Votto not interested in waiving no-trade clause
CINCINNATI -- The Reds are a team in transition, as they've made it clear they are willing to move veteran players in order to get younger and better for the long-term. One player who should be around to see the rebuilding through to its conclusion is first baseman Joey Votto.
Since signing his 10-year, $225 million extension before the 2012 season, Votto has full no-trade protection. He still has eight guaranteed years and $199 million left, including the $7 million buyout of his $20 million club option for 2024.
Votto made it clear he doesn't want to leave, and with his leverage, he doesn't have to.
"I absolutely love playing here," Votto said during Redsfest on Friday. "When all this trade stuff gets going, it's natural for a player to have that thought process and what would you consider? I just absolutely love playing here. I really like where I live. I like my team and my job. I like the location of the ballpark and the fans and the clubhouse and the uniform and the number on my back -- all the littlest things that people take for granted are very comfortable to me and something I look forward to. I don't think of myself as anything other than a Cincinnati Red. It's one of the really cool things about having a no-trade clause. I'm one of the rare players who has that. I get to stay a Cincinnati Red.
"I look at guys in all kinds of different sports and I admire the players that stick with one franchise and do well and ride out the rough times and experience the highs, instead of it being the kind of experience that you consume."
Reds president of baseball operations Walt Jocketty and general manager Dick Williams are shopping several players, and have said no one is untouchable. Players like Aroldis Chapman, Todd Frazier and Jay Bruce have figured prominently in trade rumors.
For Votto, it did not feel weird knowing some of his teammates might not be around when Spring Training starts in February.
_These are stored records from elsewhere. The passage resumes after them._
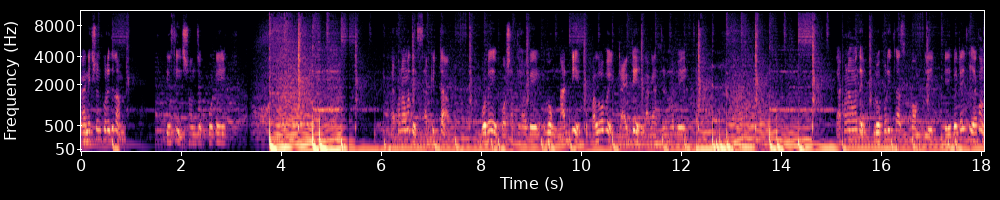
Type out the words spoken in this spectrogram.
কানেকশন করে দিলাম। এসি সংযোগ পোর্টে। এখন আমাদের সার্কিটটা বোর্ডে বসাতে হবে এবং নাট দিয়ে খুব ভালোভাবে টাইটে লাগাতে হবে। এখন আমাদের পুরোপুরি কাজ কমপ্লিট। এই ব্যাটারিটি এখন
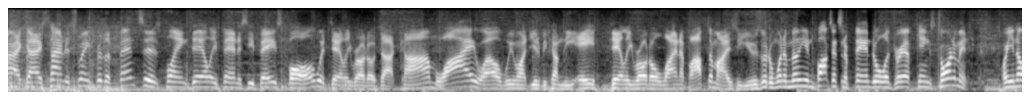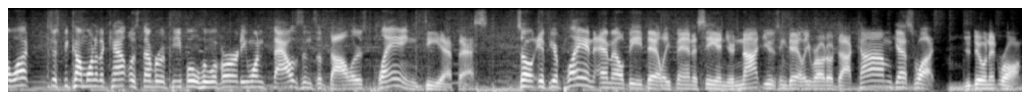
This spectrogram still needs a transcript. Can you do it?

"I'm excited. I really am. I'm excited about the future of the organization," Votto said. "I think that having a new general manager brings a different perspective to the way we're going to do things. We'll continue to have Walt around. It's exciting also because it makes for an easy transition.
"I'm exclusively looking forward to playing with the best players possible."